Dave McGillivray [00:27:10] I don't know that I am different. I've chosen, like I say, a path and I'm just very driven. And other people choose different paths, whether that's playing a musical instrument or becoming a teacher or being a carpenter. It's just what drives me, and I've been very fortunate to be able to combine a "hobby", running with a vocation, profession and that is putting on events for other people to participate in. And it's interesting because, you know, when I used to be asked what I did for a living, I would almost mumble, you know, I'm a race director and people are like "what?" and I'm said "I'm a race director." They're all like, "what the heck is a race director? You know, it's like chalk mark in the road you all go". I said, "Well, I guess that's part of it". But now when people ask me, "What do I do for a living?" I say "I help raise the level of self-esteem and self-confidence of tens of thousands of people in America", because that's what this does, because it's all about competence and self-esteem, because that's the very foundation by which we accomplish everything in our lives.

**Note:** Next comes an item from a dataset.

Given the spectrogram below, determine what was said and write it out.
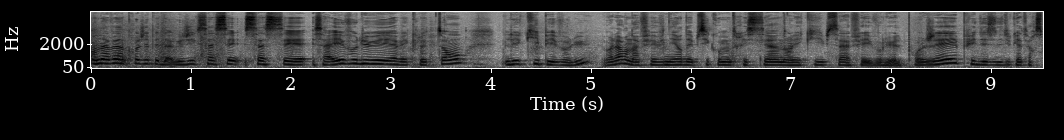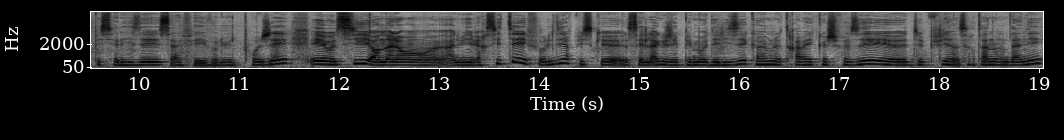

And so what drives me with this? Industry in this activity, this boy is just the fact that, you know, it's it's easy to do in the sense of little lace on a pair of shoes, put on a pair of shorts and a T-shirt. Now you go and when you get back in return is priceless, you know, and that is again, that whole level of self-esteem. And so whether it's me running a marathon or running across the country and doing an IronMan triathlon or doing the world marathon majors or running my age on my birthday or the list goes on and on and on. Every time I accomplish one of those feats, what it does to me internally, it's hard to even describe because it just gives me even more and more confidence to tackle other challenges. And I hope by being an event director, I give other people that opportunity to do that. [00:29:42]When people say to me, "what's the toughest part about running a marathon?" Oh, the toughest part? That's signing the application. What? No, seriously, it's signing the application. it's having the guts and the courage to make the commitment. But then you've got to earn the right, like my grandfather said, and you earn the right, you do the work, you toe the line. You answer the gun. You run the course, you cross the finish line, you get a medal. The magic happens. You go home feeling good about yourself. And again, that's the foundation by which we accomplish everything in our lives. Doesn't get any better than that. [40.1s]


Justin (Host) [00:30:24] Wow. I actually think that's a remarkable sentiment to end on. For all of our listeners, thank you so much for listening. You can schedule a one on one video call with the expert you heard from today or browse other esteemed experts by visiting us at TinnCann.com. That's TinnCann.com. If you have ideas of who you'd like to hear from or talk to on TinnCann, drop us a note at hello@TinnCann.com.